[Material to process — start]

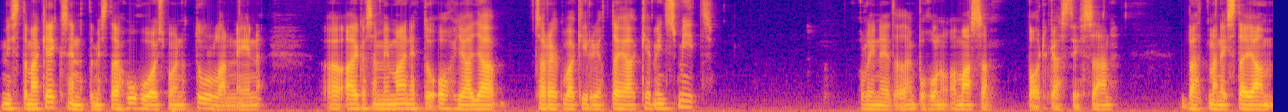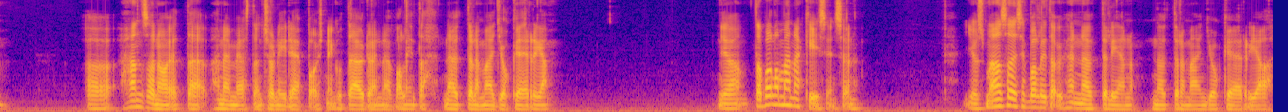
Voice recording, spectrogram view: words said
mistä mä keksin, että mistä huhu olisi voinut tulla, niin aikaisemmin mainittu ohjaaja, sarjakuvakirjoittaja Kevin Smith oli niitä puhunut omassa podcastissaan Batmanista ja Uh, hän sanoi, että hänen mielestään Johnny Depp olisi niin kuin täydellinen valinta näyttelemään Jokeria. Ja tavallaan mä näkisin sen. Jos mä saisin valita yhden näyttelijän näyttelemään Jokeria,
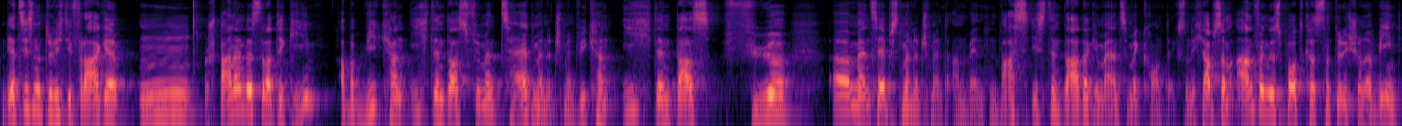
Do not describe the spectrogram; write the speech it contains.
Und jetzt ist natürlich die Frage, mh, hm, spannende Strategie, aber wie kann ich denn das für mein Zeitmanagement, wie kann ich denn das für äh, mein Selbstmanagement anwenden? Was ist denn da der gemeinsame Kontext? Und ich habe es am Anfang des Podcasts natürlich schon erwähnt.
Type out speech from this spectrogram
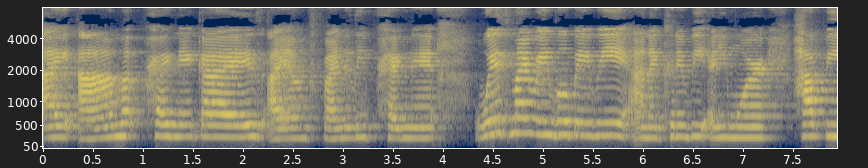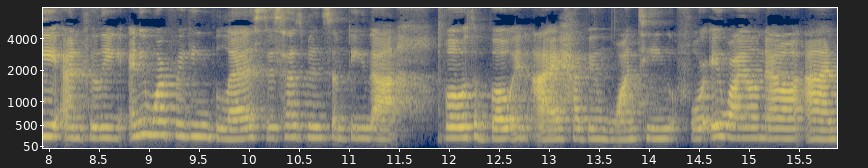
I am pregnant, guys. I am finally pregnant with my rainbow baby and I couldn't be any more happy and feeling any more freaking blessed. This has been something that both Bo and I have been wanting for a while now and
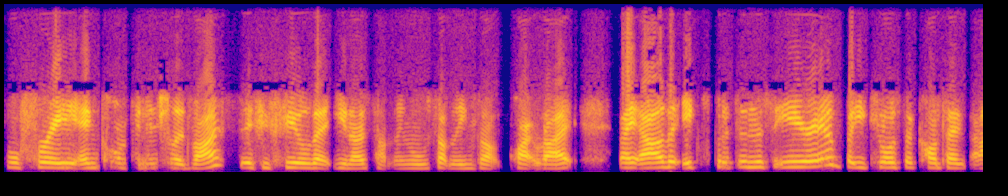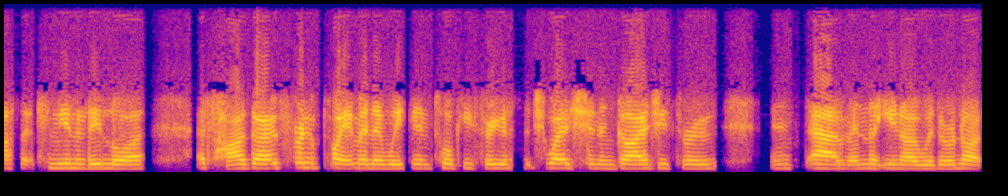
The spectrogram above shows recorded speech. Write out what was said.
for free and confidential advice if you feel that you know something or something's not quite right. They are the experts in this area, but you can also contact us at Community Law Otago for an appointment, and we can talk you through your situation and guide you through and um, and let you know whether or not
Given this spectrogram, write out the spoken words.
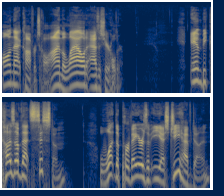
on that conference call. I'm allowed as a shareholder. And because of that system, what the purveyors of ESG have done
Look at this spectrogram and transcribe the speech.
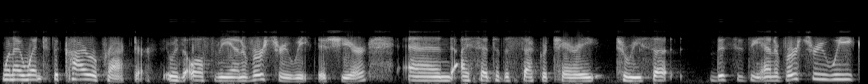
when I went to the chiropractor. It was also the anniversary week this year, and I said to the secretary, Teresa, this is the anniversary week.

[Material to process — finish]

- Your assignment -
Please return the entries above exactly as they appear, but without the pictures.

- Written answer -
Voice recording, spectrogram view: words said
mistä mä keksin, että mistä huhu olisi voinut tulla, niin aikaisemmin mainittu ohjaaja, sarjakuvakirjoittaja Kevin Smith oli niitä puhunut omassa podcastissaan Batmanista ja Uh, hän sanoi, että hänen mielestään Johnny Depp olisi niin kuin täydellinen valinta näyttelemään Jokeria. Ja tavallaan mä näkisin sen. Jos mä saisin valita yhden näyttelijän näyttelemään Jokeria,
Do not describe the spectrogram; write the speech it contains.
Und jetzt ist natürlich die Frage, mh, hm, spannende Strategie, aber wie kann ich denn das für mein Zeitmanagement, wie kann ich denn das für äh, mein Selbstmanagement anwenden? Was ist denn da der gemeinsame Kontext? Und ich habe es am Anfang des Podcasts natürlich schon erwähnt.
Type out speech from this spectrogram
I am pregnant, guys. I am finally pregnant with my rainbow baby and I couldn't be any more happy and feeling any more freaking blessed. This has been something that both Bo and I have been wanting for a while now and
The spectrogram above shows recorded speech. Write out what was said.
for free and confidential advice if you feel that you know something or something's not quite right. They are the experts in this area, but you can also contact us at Community Law Otago for an appointment, and we can talk you through your situation and guide you through and um, and let you know whether or not
Given this spectrogram, write out the spoken words.
on that conference call. I'm allowed as a shareholder. And because of that system, what the purveyors of ESG have done
Look at this spectrogram and transcribe the speech.
when I went to the chiropractor. It was also the anniversary week this year, and I said to the secretary, Teresa, this is the anniversary week.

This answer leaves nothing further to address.